Nowadays a growing number of car manufacturers are including services such as camera assistance for parking, remote control of the vehicle, voice recognition or breakdown alerts in their vehicles. These tools are incorporated in our daily life to enhance road security and customer satisfaction.
The announcement of the Dutch Data Protection Authority (Autoriteit Persoonsgegevens) on the investigation of 10 big car manufacturers on the use of personal data collected via so-called ‘connected cars’ has reopened the discussion on whether connected vehicles are GDPR compliant or not.
The lack of compliance of connected vehicles might affect a great number of users. According to the European Data Protection Supervisor (EDPS), car manufacturers obtain 25 gigabytes of data per hour from our vehicles. In December 2019, the EDPS also published TecDispatch#3 Connected Cars. It confirmed that last year 80 cyberattacks took place against the smart mobility ecosystem.
Read together these numbers underline the importance of the data generated by connected vehicles. They highlight the need for addressing and investigating their compliance.
GDPR principles & Connected Cars
Following the Guidelines of the European Data Protection Board, connected vehicles potentially involves a risk to five out of seven GDPR principles:
- Lawfulness, fairness & transparency: connected vehicles have created a complicated system of parties that process the data (car manufacturer, road authorities, insurance companies…) This leads to the complexity of drafting a privacy statement that includes all the different purposes, controllers and processors and still keep it short and readable for the customer.
- Data minimization: car manufactures might be collecting more data than needed to provide their services. The use of sensors or learning machines allows the capture and processing of a large amount of data that might not be needed for providing the services.
- Data accuracy: due to the big number of parties involved, it is challenging for the data subject to know to whom to go in case s/he wants to correct his/her personal data.
- Purpose limitation: since the car manufacturers do not inform you about who the data is shared with and for what. The data collected to improve the quality of car parts could also be used by insurance agencies to offer a different insurance premium or by the road authorities to improve traffic safety.
- Storage limitation: once the data is no longer needed for the purpose it was collected for, it must be deleted.
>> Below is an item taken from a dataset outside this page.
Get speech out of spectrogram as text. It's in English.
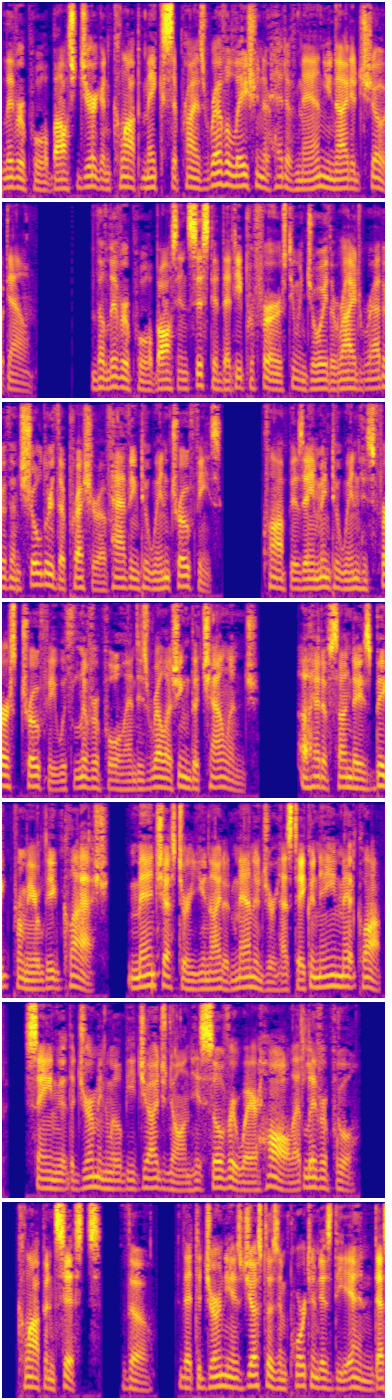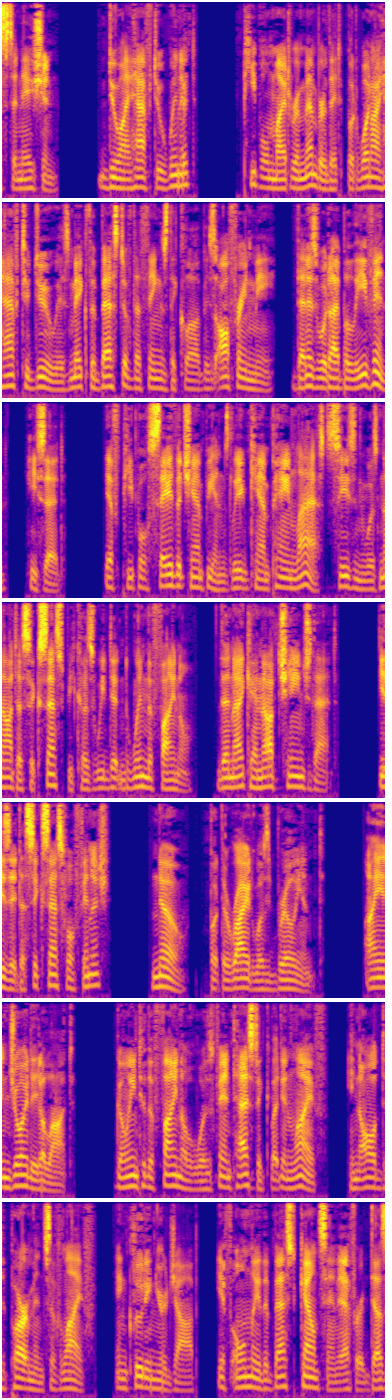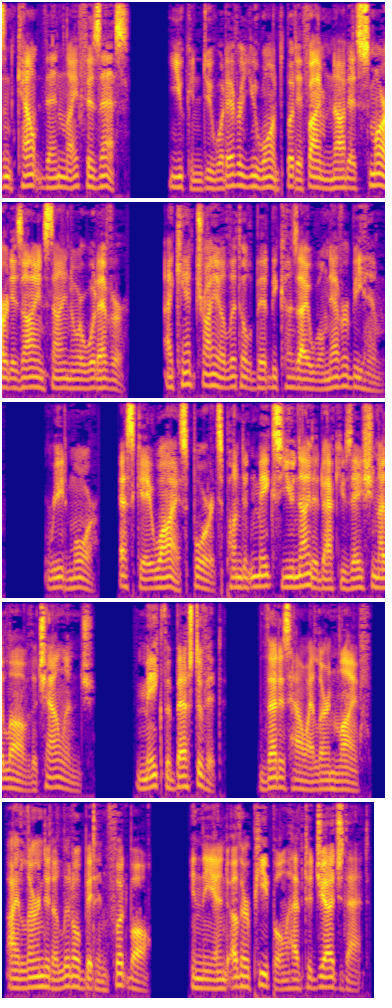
Liverpool boss Jurgen Klopp makes surprise revelation ahead of Man United showdown. The Liverpool boss insisted that he prefers to enjoy the ride rather than shoulder the pressure of having to win trophies. Klopp is aiming to win his first trophy with Liverpool and is relishing the challenge. Ahead of Sunday's big Premier League clash, Manchester United manager has taken aim at Klopp, saying that the German will be judged on his silverware haul at Liverpool. Klopp insists, though, that the journey is just as important as the end destination. Do I have to win it? People might remember that but what I have to do is make the best of the things the club is offering me, that is what I believe in, he said. If people say the Champions League campaign last season was not a success because we didn't win the final, then I cannot change that. Is it a successful finish? No, but the ride was brilliant. I enjoyed it a lot. Going to the final was fantastic but in life, in all departments of life, including your job, if only the best counts and effort doesn't count then life is s. You can do whatever you want but if I'm not as smart as Einstein or whatever, I can't try a little bit because I will never be him. Read more, SKY Sports Pundit makes United accusation I love the challenge. Make the best of it. That is how I learn life, I learned it a little bit in football. In the end other people have to judge that.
Connected vehicles collect data for different purposes therefore, different deletion times might apply. It is not clear how long the data is stored for and how manufacturers ensure deletion.
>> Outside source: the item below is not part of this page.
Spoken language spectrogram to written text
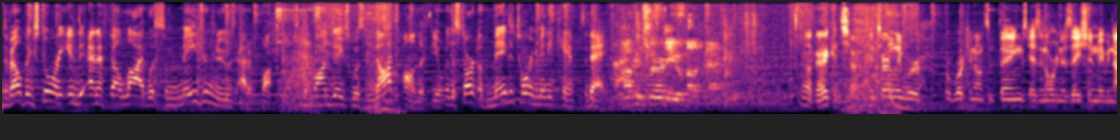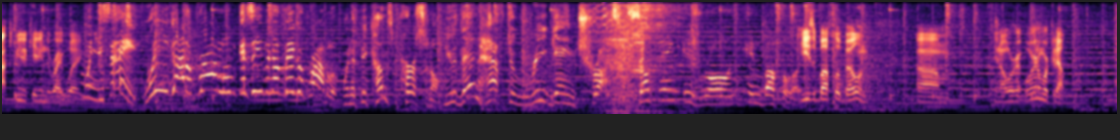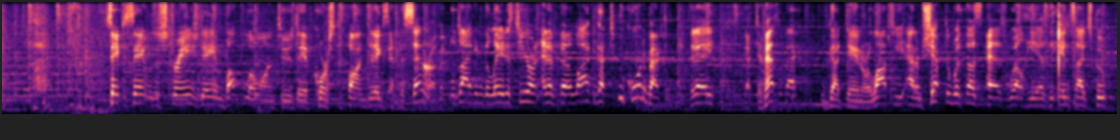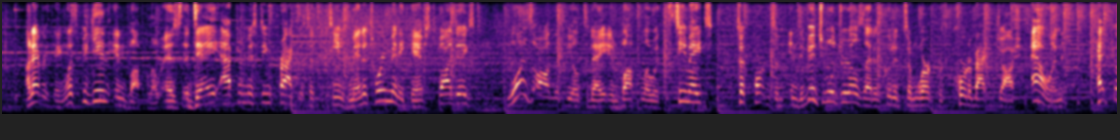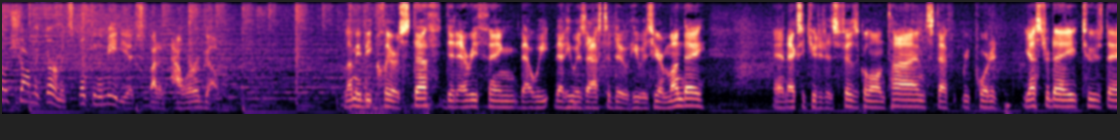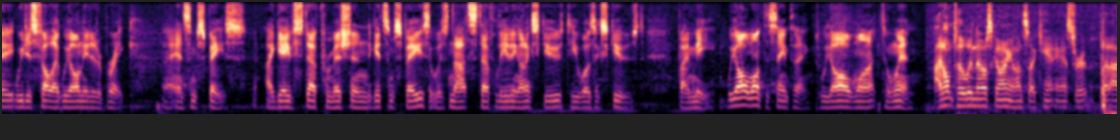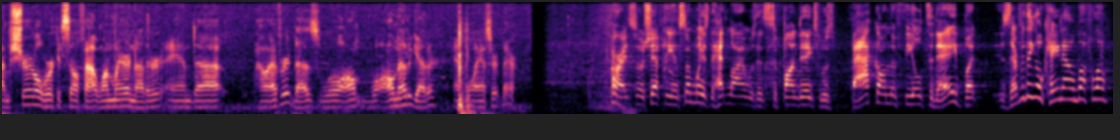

Accountability, integrity and confidentiality
In addition, we (i.e. Cuccibu) also believe that the principles of accountability and confidentiality & integrity might be endangered within connected cars:
- Accountability: There is a lack of clarity of which parties are involved in data processing within connected vehicles. This creates a great difficulty on making companies accountable for their use of our data. Car manufacturers might be aware of who are their subcontractors and processors. Nevertheless, are they really aware of the subcontractors of the subcontractors or processors of the processors? How can they ensure that all of these companies are GDPR compliant?
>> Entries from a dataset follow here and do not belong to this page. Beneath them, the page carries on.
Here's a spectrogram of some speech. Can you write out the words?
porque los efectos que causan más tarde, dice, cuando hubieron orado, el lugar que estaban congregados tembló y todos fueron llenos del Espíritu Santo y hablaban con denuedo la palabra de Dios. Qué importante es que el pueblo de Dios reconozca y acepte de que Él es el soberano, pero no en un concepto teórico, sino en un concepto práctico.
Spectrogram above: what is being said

- Integrity & Confidentiality: as the number of parties involved in connected vehicles is large, the data flow circulation is also high and therefore, the possibilities of leaks are also more likely. Moreover, all the companies that are dealing with the data processing need to ensure that the security measures are appropriate. For example to avoid any unauthorized access.
What risks does this pose for me?
The most obvious risk that we encounter as customers is the lack of control over the processing of our data. It is complicated to know who is processing our data, what the purpose of the processing is and what the legal basis is etc.
The absence of clarity has an impact on the possibility of exercising our data subject rights. It also has an impact and our ability to make an informed decision on whether we want to purchase a connected car or not.
What should I watch out for when buying a connected car?
When you a buying a new car, make sure to remember that the dealer needs to inform you about:
- Which personal data the vehicle will collect, process and transfer;
- Why they are processing this personal data;
- Who the vehicle will share this personal data with;
- How you can exercise your data subject rights, such as the right to access or erasure;
- Who you can contact, in case of questions or complaints, about the personal data your car processes?
Please note that the legal ground applicable for the data processing will determine the rights of the data subject. For instance, on the one hand, if the processing is based on the consent of the customer, they always have the right to refuse the processing. Or, they may at a later time withdraw the mentioned consent. If special personal data is recorded the controller needs to obtain explicit consent. For instance, the geolocation of your vehicle that records you going to the doctor.
Alternatively, if the legal basis is legitimate interest the data subject has the right to object the processing. Additional explicit consent for the processing of special personal data will still need to be obtained.
If you have any questions or concerns related to the selling of connected cars in a GDPR compliant way, please contact our professional consultants via email@example.com or +31 (0) 85 303 2984.